Omitting the pictures, output all of the records precisely as written.

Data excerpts
%%

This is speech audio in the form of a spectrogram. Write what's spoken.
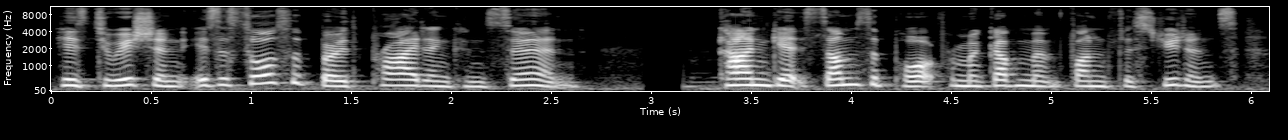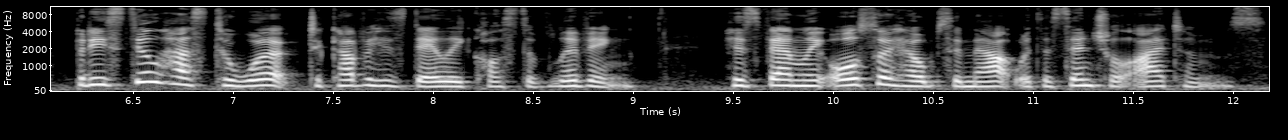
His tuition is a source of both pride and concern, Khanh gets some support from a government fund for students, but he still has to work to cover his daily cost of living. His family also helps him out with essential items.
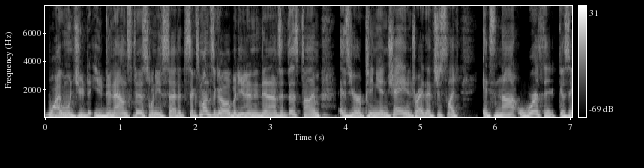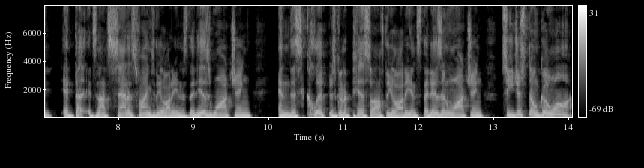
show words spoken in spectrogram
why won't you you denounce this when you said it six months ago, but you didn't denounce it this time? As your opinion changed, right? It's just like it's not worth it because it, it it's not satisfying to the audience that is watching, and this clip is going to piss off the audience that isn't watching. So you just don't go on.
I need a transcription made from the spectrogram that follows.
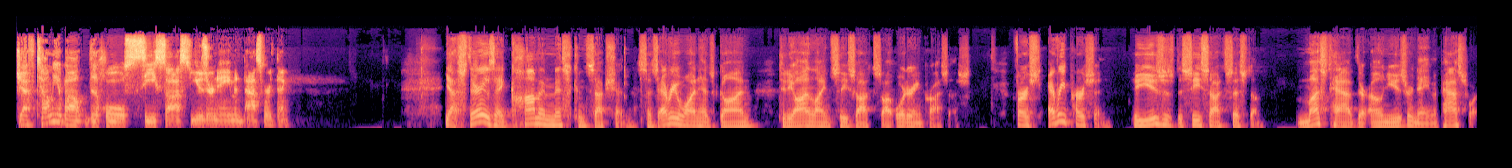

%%

TASK RESPONSE
This is speech audio in the form of a spectrogram. Write what's spoken.
His tuition is a source of both pride and concern, Khanh gets some support from a government fund for students, but he still has to work to cover his daily cost of living. His family also helps him out with essential items.
show words spoken in spectrogram
why won't you you denounce this when you said it six months ago, but you didn't denounce it this time? As your opinion changed, right? It's just like it's not worth it because it, it it's not satisfying to the audience that is watching, and this clip is going to piss off the audience that isn't watching. So you just don't go on.
I need a transcription made from the spectrogram that follows.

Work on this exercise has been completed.